### INSTRUCTIONS TO FOLLOW
I need the lines from the one containing "What does the speech in this spectrogram say?" through the last line of the entries retyped exactly, with no pictures among them.

### WORKING DATA
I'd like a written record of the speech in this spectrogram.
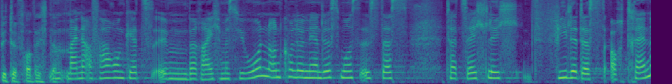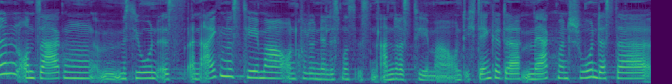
Bitte, Frau Wächter. Meine Erfahrung jetzt im Bereich Mission und Kolonialismus ist, dass tatsächlich viele das auch trennen und sagen, Mission ist ein eigenes Thema und Kolonialismus ist ein anderes Thema. Und ich denke, da merkt man schon, dass da,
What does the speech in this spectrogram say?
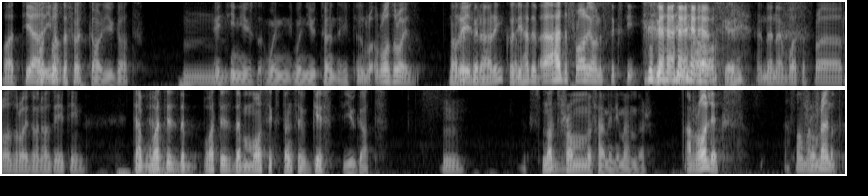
But yeah, what was know, the first car you got? mm, 18 years when when you turned 18. Ro- Rolls Royce. Not a Ferrari because you had a I had a Ferrari on I 16. 16. Oh, okay. And then I bought a Rolls Royce when I was 18. Tab, what is the what is the most expensive gift you got? Hmm. Not from a family member. A Rolex from, a from friend. so-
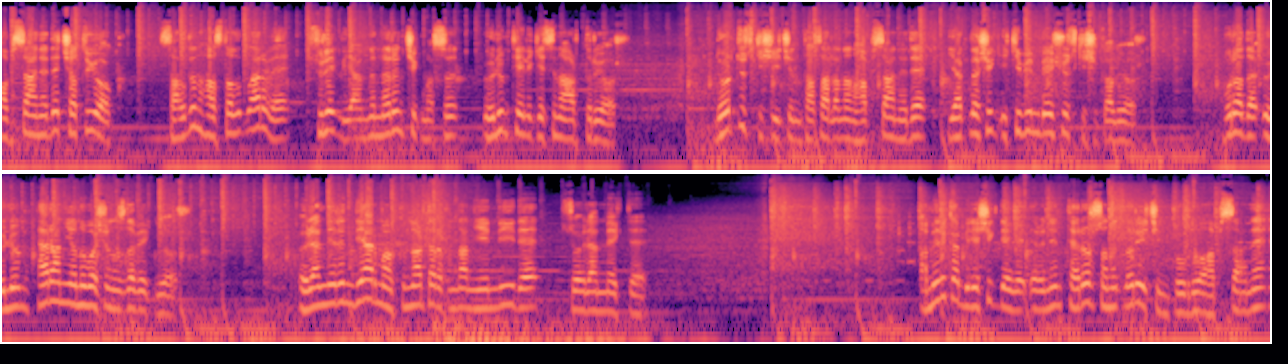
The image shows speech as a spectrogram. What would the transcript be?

### WRITTEN REPLY
What does the speech in this spectrogram say?
But yeah, what was know, the first car you got? mm, 18 years when when you turned 18. Ro- Rolls Royce. Not a Ferrari because you had a I had a Ferrari on I 16. 16. Oh, okay. And then I bought a Rolls Royce when I was 18. Tab, what is the what is the most expensive gift you got? Hmm. Not from a family member. A Rolex from, a from friend. so-
The image shows speech as a spectrogram. What would the transcript be?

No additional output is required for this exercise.